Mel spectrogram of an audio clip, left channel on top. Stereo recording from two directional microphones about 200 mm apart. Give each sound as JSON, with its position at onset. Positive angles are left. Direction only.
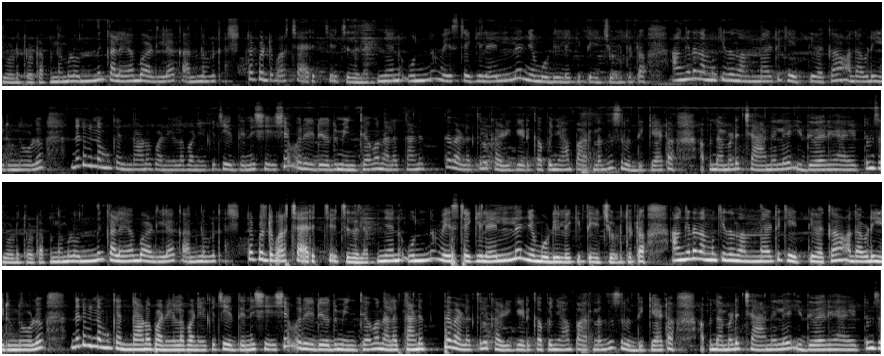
{"t": 0.1, "sound": "a woman's voice", "side_deg": -10}
{"t": 0.5, "sound": "a woman's voice", "side_deg": -20}
{"t": 2.6, "sound": "a woman's voice", "side_deg": -45}
{"t": 9.0, "sound": "a woman's voice", "side_deg": -25}
{"t": 9.9, "sound": "a woman's voice", "side_deg": -45}
{"t": 12.5, "sound": "a woman's voice", "side_deg": -35}
{"t": 13.7, "sound": "a woman's voice", "side_deg": -10}
{"t": 15.3, "sound": "a woman's voice", "side_deg": -20}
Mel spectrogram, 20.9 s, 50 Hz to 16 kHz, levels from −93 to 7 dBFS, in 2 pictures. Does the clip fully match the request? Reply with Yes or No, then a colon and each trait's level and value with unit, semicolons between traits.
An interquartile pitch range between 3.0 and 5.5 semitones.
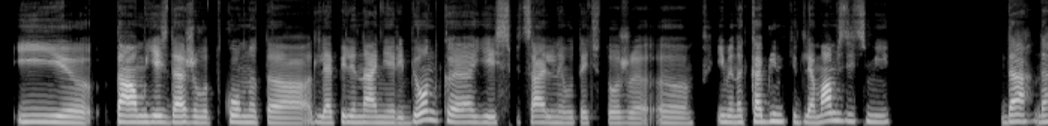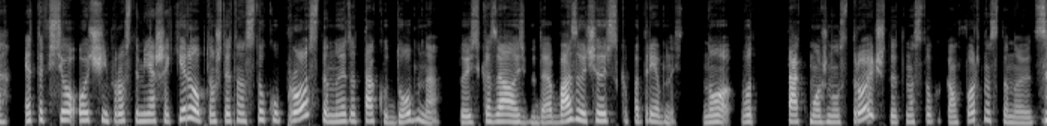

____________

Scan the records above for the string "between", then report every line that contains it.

Mel spectrogram, 20.9 s, 50 Hz to 16 kHz, levels from −93 to 7 dBFS, in 2 pictures. Does the clip fully match the request? Reply with Yes or No, then a colon and each trait's level and value with unit, semicolons between traits.
An interquartile pitch range between 3.0 and 5.5 semitones.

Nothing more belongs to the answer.